We had fabulous weather in Washington, with warm sunny days and no rain until the day before we left. All that is written about the ‘American Fall’ is true, with beautiful colours especially the red of the oak trees. In the city, the leaf blowers buzzed continuously, together with the emergency rescue sirens. We walked 180 kilometres in those three weeks and it was for the most part pleasurable walking. Using maps and GPS allowed us to find traffic-free routes. In a country where the car reigns supreme, inner city Washington is relatively traffic calmed and pedestrians survive and don’t fear for their lives. It is even a cycle-friendly city and we watched a monthly group cycle ride around the city streets with hundreds of people one Wednesday night. When we drove south for a few days to visit the historic towns of Annapolis, Jamestown, Yorktown, Williamsburg and Fredericksburg it was a different story. Apart from in the heritage preserved centres which were stunning, pedestrians were scarce, urban sprawl and shopping malls were everywhere and many roads could only be crossed easily if you were in a car rather than on foot.

We visited as many of the museums as we could and only scratched the surface in the time we had. The Jewish Holocaust Museum had a level of detail we had not encountered before, and I feel I would never have enough time to absorb it all. The inclusion of accounts of other genocides was welcome and was appropriate to bear in mind when visiting the National Museum of the American Indian where we again learned so much. We also ate one of our best meals of the stay, based on traditional native American foods. In the Museum of American History we enjoyed the exhibition on American inventions, and I spent a long time in the section on Julia Child’s kitchen – the exact kitchen where the cookery writer and TV star worked. We saw small parts of an exhibition on African American history which would move to the new Museum of African American History opening in 2016.

National Building Museum
National Building Museum

The vastness and opulence of the buildings in the central district was awesome. Even knowing the colonial root stock and origins didn’t prepare us for just how imperial the originators chose to be. Think of many Buckingham Palaces, Reichstadts, UK Houses of Parliaments, Australian Parliament Houses. The money spent on putting on a show. The insides of the Library of Congress made entirely of marble, the ceiling paintings, the stained glass. Union Station was restored to its early glory and had a thought-provoking exhibition on the genocide of Ukrainians under Stalin’s rule in Russia, all the more appropriate given the recent treatment of Ukrainians by Russia.

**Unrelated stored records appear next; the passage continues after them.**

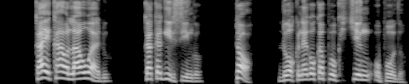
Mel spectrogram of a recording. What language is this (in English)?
Luo (Kenya and Tanzania)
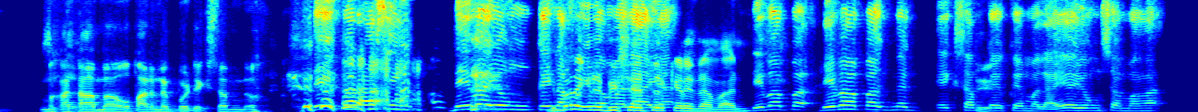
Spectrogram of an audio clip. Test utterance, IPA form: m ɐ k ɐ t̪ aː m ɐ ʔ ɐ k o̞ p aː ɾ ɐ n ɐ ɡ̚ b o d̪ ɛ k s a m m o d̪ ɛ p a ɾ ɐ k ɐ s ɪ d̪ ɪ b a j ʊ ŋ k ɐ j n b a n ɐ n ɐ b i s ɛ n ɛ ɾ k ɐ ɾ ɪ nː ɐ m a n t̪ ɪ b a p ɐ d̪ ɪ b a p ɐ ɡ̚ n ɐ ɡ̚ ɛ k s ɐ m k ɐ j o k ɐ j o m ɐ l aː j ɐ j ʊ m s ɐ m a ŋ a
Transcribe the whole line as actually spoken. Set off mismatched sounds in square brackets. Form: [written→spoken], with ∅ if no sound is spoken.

Whilst we were there the terrorist killings in Paris happened, and we were horrified. Then horrified again by the shameful reaction in the US (and elsewhere), placing blame on Syrian refugees and Muslims in general for terrorism. The irrational, ignorant and knee jerk responses by politicians were infuriating. We saw very few visibly Muslim people (the third largest faith in America) on our travels and just one mosque with people of African backgrounds at worship. We were therefore interested to visit a private museum with a section dedicated to Islamic art in Baltimore, but saw no other acknowledgment or celebration of Islamic life.

Union Station DC
Union Station DC

Victorian and Edwardian Washington DC has been very well preserved, with beautiful houses both large and small. It was lovely to walk around areas like Adams Morgan near the Zoo, and Georgetown with its university and village-like cobbled streets. Yet it brought home once again how divided the city was along poverty and skin colour lines and we were uneasy.

Home exchanging had once again given us a unique opportunity to live rent-free for three weeks within walking distance of the Pentagon, White House and all that central DC had to offer. We have mixed feelings as to whether we would go again. Definitely yes to finish seeing and learning about histories and herstories, but the inequalities are unforgiveable and Barack Obama faces such an uphill struggle in the face of right wing opposition to liberal and liberation policies, we fear for the country and its well-being.

Story and photographs by Ronny Flynn.  Featured image is the Dome Inside The Capitol, DC